Assessing your workforce: selection and development
As organisations continue to struggle with finding the skilled talent required for success in a changed world of work, assessment should be playing a pivotal role in recruitment and talent management across all industries and sectors. Whether it’s hiring from an external talent pool or exploring scope for internal redeployment opportunities, having an unbiased and comprehensive assessment process in place is key to identifying the right person for each role, while enabling greater diversity, equity and inclusion.
Despite this, CIPD research found that just 68% of organisations report line managers as having followed objective assessment and scoring criteria when recruiting, while only 54% actually provide managers involved in the assessment process with the necessary training. And so, even with a third of organisations developing more talent in-house compared with the previous year, it’s clear to see why many organisations are still struggling to identify the right people for their business.
In today’s world of work where the talent shortage is the worst it’s been in 15 years, and nearly two-fifths of organisations are receiving an increased number of unsuitable applicants for their vacancies, it’s crucial that business leaders understand what assessment is and the value it brings to both the recruitment and development of their workforce.
How assessment makes a difference
To prevent employers having to sift through a mass of unskilled applicants, it makes business sense to first establish the skills and competencies required for the role, and to explore whether the gap could be filled by developing talent internally. Understanding the key criteria required to succeed in the role is essential to enabling robust assessment. The knowledge and skills that are needed, the experience and personal attributes required, and the level of development the organisation is willing to invest in the appointee, are all important areas in need of consideration.
Once the key criteria have been established, a combination of assessment activities, which may include psychometric testing or competency-based questioning, can provide organisations with insight into which individuals possess the behaviours and skills that they’re looking for – streamlining the initial sifting process and identifying the best possible candidates to take forward to the next stage.
Then, more detailed assessments for those short-listed candidates become the next logical step; whether it be a one-to-one structured interview or a larger-scale assessment centre for multiple candidates. Either way, a well-constructed assessment process will identify a candidate’s strengths and development areas against the key criteria, helping organisations establish who has the skills, ability and mindset to undertake the role in question.
By establishing the right ‘fit’ early on in each employee’s journey, business leaders are better positioned to combine this with future ongoing learning and development opportunities – helping to enhance talent retention and employee satisfaction.
The digitisation of assessment
As with every other profession and industry, assessment has been impacted by the pandemic. From providing socially distanced assessment centres, to running assessment and development events entirely online, the way assessment is carried out has had to remain adaptable and agile in order to support businesses in finding the talent they need for success.

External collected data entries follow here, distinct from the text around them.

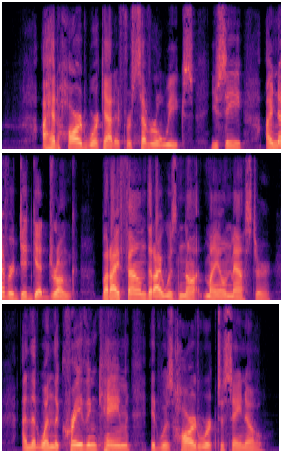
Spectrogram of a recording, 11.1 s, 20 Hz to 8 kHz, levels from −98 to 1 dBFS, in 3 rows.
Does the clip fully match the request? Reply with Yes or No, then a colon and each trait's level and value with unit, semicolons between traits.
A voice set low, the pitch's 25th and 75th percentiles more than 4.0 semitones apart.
No: medium, 155 Hz; average, 4.9 semitones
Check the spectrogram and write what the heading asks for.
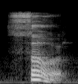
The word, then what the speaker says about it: Thawr: ये थौर नहीं है, ना ही ये दौर है, ये क्या है? सौर, सौर, सौर।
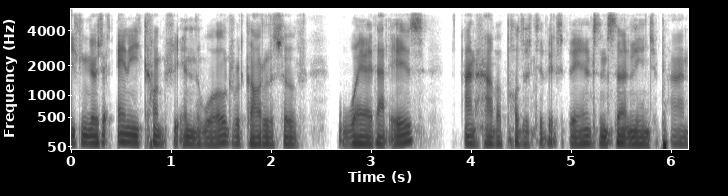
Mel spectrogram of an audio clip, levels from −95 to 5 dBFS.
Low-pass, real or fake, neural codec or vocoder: 5.4 kHz; fake; codec, 16 kHz, 4 kbps, FunCodec, trained on Chinese and English, 50 frames a second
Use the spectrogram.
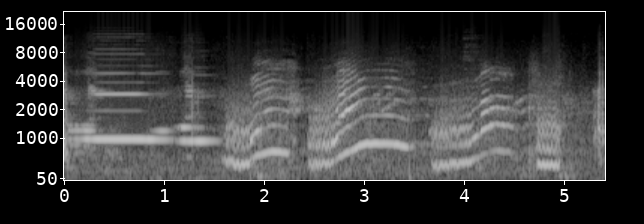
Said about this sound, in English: But apparently it's Corncob the Calico is the warden. Aww. The cat wizard? The cat wizard. The cat wizard? Adorable. That's why when you hear something out of that speaker and it sounds like a cat meowing, it is a cat meowing.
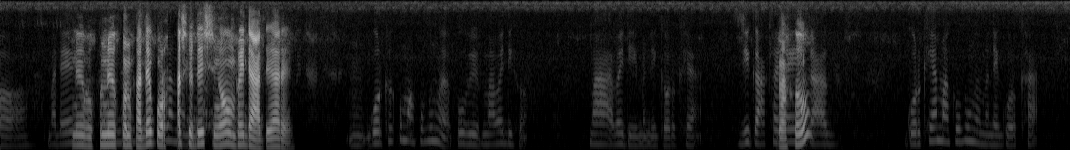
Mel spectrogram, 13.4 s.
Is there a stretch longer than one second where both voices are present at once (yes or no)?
yes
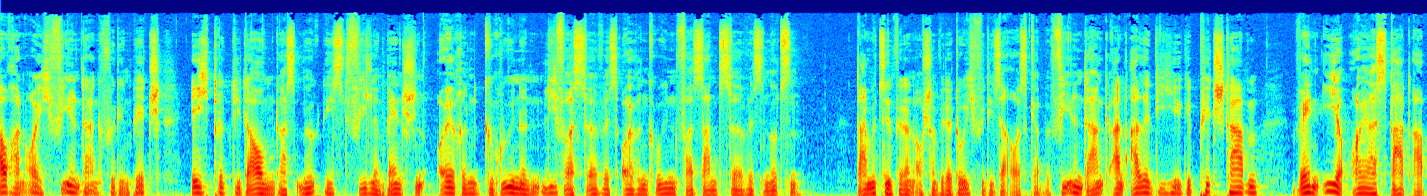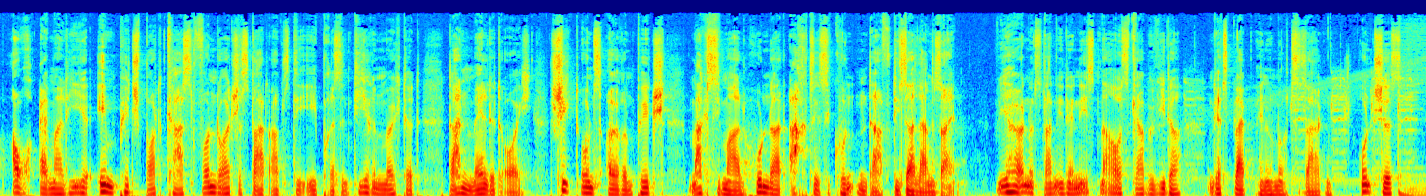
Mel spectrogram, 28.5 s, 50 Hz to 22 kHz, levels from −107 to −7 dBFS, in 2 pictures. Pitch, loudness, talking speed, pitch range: 100 Hz, -20 LUFS, 185 wpm, 90-115 Hz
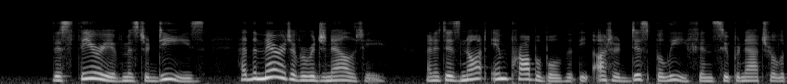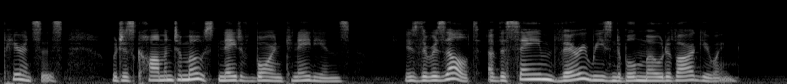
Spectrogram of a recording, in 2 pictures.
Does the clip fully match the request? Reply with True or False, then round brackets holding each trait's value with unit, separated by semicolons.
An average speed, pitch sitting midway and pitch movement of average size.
True (160 wpm; 180 Hz; 4.1 semitones)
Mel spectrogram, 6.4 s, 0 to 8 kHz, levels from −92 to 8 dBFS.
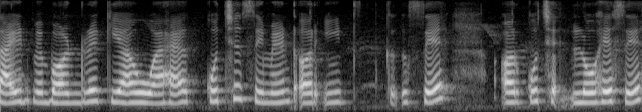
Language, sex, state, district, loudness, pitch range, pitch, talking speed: Hindi, female, Jharkhand, Garhwa, -17 LUFS, 260-290 Hz, 275 Hz, 140 wpm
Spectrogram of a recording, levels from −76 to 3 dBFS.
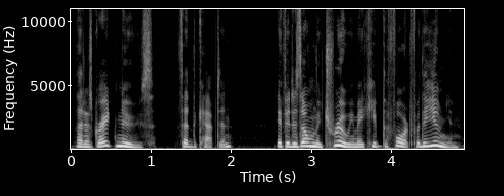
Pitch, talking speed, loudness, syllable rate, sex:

Recent research found that 73% of employees across the globe want flexible remote work options to stay post-pandemic. And as employees begin spending a larger portion of their time away from the office, it’s important for business leaders to ensure that remote and hybrid workers have access to the same opportunities as office-based employees, when considering recruitment and development strategies.
The ability to provide virtual assessment and development processes increases accessibility for employees and applicants. Not only does online assessment save money on expenses, travel and time, but individuals who are based remotely or who find it harder to attend in-person events due to disabilities, can now benefit from equal opportunity. And with 80% of employees placing increased impetus on DE&I, businesses who are embracing these new assessment initiatives are demonstrating their credentials as inclusive employers who care about their existing and future workforce.
If you’d like to find out how Right Management can support your organisation’s assessment needs, learn more here.